3. Vlade Divac/ Brad Miller, Sacramento Kings: They've both been All-Stars, offer outside shooting and rebounding. Divac is aging and Miller is the new acquisition who will probably play with Divac while Chris Webber is still recovering from knee surgery. Time will tell how much Divac has left and Miller has to offer.

4. Zydrunas Ilgauskas, Cleveland Cavaliers: Last season was his best statistically, and not coincidentally, health-wise. If Z is healthy, with Ricky Davis and depending on how fast LeBron James comes along, the Cavs could climb the ladder quickly. But he's one of the few legit low-post scorers in the East.

5. Alonzo Mourning, New Jersey Nets: If he gets his strength back from a year off coping with his kidney disease, 'Zo could be second to Shaq. He also is a gamble who may or may not be able to play once training camp ends. But just based on his talent and attitude, the former All-Star deserves to be ranked in the top five.

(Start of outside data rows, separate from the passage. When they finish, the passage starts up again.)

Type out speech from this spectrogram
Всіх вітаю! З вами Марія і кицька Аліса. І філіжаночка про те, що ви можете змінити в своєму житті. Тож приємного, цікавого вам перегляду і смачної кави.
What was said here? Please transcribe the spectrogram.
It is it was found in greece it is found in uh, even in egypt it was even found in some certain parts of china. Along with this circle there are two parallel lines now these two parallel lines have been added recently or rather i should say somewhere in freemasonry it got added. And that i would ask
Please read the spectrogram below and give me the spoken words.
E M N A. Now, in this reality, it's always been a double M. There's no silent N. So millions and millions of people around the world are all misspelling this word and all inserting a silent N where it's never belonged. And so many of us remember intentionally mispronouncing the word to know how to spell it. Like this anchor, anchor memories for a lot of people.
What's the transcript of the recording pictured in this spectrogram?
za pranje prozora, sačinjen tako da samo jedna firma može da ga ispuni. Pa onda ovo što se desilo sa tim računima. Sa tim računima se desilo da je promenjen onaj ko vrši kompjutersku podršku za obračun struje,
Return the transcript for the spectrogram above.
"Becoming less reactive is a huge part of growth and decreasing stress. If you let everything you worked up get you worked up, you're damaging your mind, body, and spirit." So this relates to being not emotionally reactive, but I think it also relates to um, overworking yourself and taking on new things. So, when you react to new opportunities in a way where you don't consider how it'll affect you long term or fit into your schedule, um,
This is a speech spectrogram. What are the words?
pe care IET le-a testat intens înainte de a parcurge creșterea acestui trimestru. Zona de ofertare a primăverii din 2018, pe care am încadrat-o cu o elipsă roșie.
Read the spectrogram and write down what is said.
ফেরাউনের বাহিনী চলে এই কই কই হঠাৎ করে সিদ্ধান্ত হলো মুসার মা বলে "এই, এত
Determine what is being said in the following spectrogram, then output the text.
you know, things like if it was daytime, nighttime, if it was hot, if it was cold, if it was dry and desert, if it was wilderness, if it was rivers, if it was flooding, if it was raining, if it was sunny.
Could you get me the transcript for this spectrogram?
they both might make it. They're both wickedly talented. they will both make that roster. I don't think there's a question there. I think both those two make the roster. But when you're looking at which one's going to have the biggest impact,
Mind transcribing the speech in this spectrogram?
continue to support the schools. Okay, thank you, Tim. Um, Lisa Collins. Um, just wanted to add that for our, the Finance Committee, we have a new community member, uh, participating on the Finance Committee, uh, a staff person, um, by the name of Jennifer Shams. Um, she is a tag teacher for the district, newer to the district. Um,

6. Jamaal Magloire, New Orleans Hornets: His rapid development chased Elden Campbell out the door in the middle of last season. He's a good shot-blocker and terrific rebounder. He needs to continue to build on three years of improvement and take the next step to being a consistent contributor on the offensive end, too.

7. Rasho Nesterovic, San Antonio Spurs: He often was overwhelmed by the fire and impatience of Kevin Garnett in his five seasons with the Timberwolves, now he'll have the advantage of playing with the more calm Tim Duncan. Garnett hasn't intimidated other teammates, so we'll see if Rasho can use his fine skills now.

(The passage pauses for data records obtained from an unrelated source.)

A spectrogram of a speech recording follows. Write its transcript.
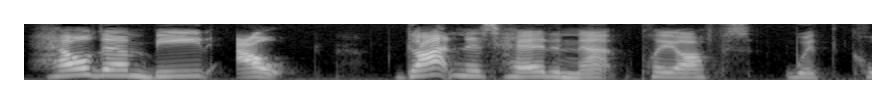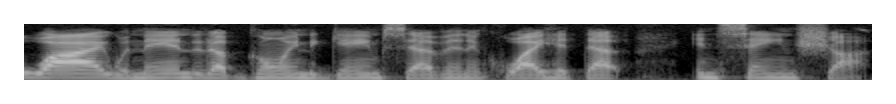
held Embiid out, got in his head in that playoffs with Kawhi when they ended up going to game seven and Kawhi hit that insane shot.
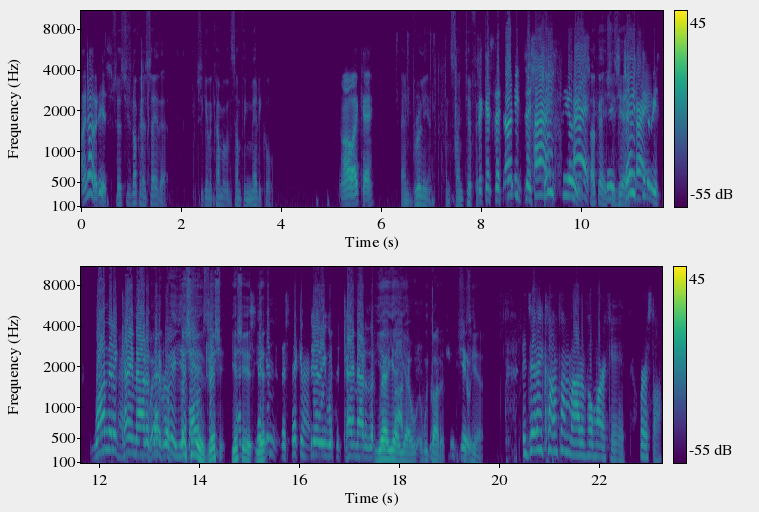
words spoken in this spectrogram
I know it is. She's, she's not going to say that. She's going to come up with something medical Oh, okay. and brilliant and scientific. Because there's only there's All two theories. All right. Okay, There's she's here. two All right. theories. One that it All right. came out of Wait, that re- wait, yes, she is. Yes, she, yes, she is. The Yeah, the second theory was it came out of the yeah, yeah, market. yeah. We got it. She's here. It didn't come from out of a market. First off,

8. Theo Ratliff, Atlanta Hawks: Before breaking his wrist in Philadelphia, getting traded to the Hawks, and injuring his hip and abdomen, he was one of the top young big men in the game. Now, he's still a good defender/shot-blocker, but hasn't improved as a rebounder or a scorer. He should be stronger this year.

9. Michael Olowokandi, Minnesota Timberwolves: In many ways, Olowokandi is more erratic than Nesterovic, but the 'Wolves are banking on Garnett's energy driving Olowokandi to a consistently productive level. He has the whole package of scoring, rebounding and shot-blocking and is quicker than Rasho. Interesting.

10. Dale Davis, Portland Trail Blazers: A natural power forward, Davis has been forced to play center in the stout Western Conference, and has been solid on both ends of the floor. He's also consistent on a team filled with erratic players and personalities, which translates to leadership in Portland. For all of his limitations when it comes to hands and offensive skills, he manages to put it out every night and have numbers.

Also receiving consideration: Antonio Davis, Toronto; Eddy Curry, Chicago; Lorenzen Wright, Memphis; Elden Campbell, Detroit; Shawn Bradley/Raef LaFrentz, Dallas

09-11-2003, 03:04 PM
Nice read but I would put Elden ahead of Dale. Dale is not a low post scorer and not much of a shot blocker. Cambell is better all around and does all that the center position requires.

09-11-2003, 03:06 PM
superheadcat, you're really in no position to know the full extent of what has gone on. perhaps if you did, you'd sing a different tune

09-11-2003, 03:57 PM
This is also a duplicate thread....it was posted just a bit earlier by Evil...

09-11-2003, 05:55 PM
The substancial lasted short. i/expressions/face-icon-small-frown.gif

But the intention was fine. i/expressions/face-icon-small-smile.gif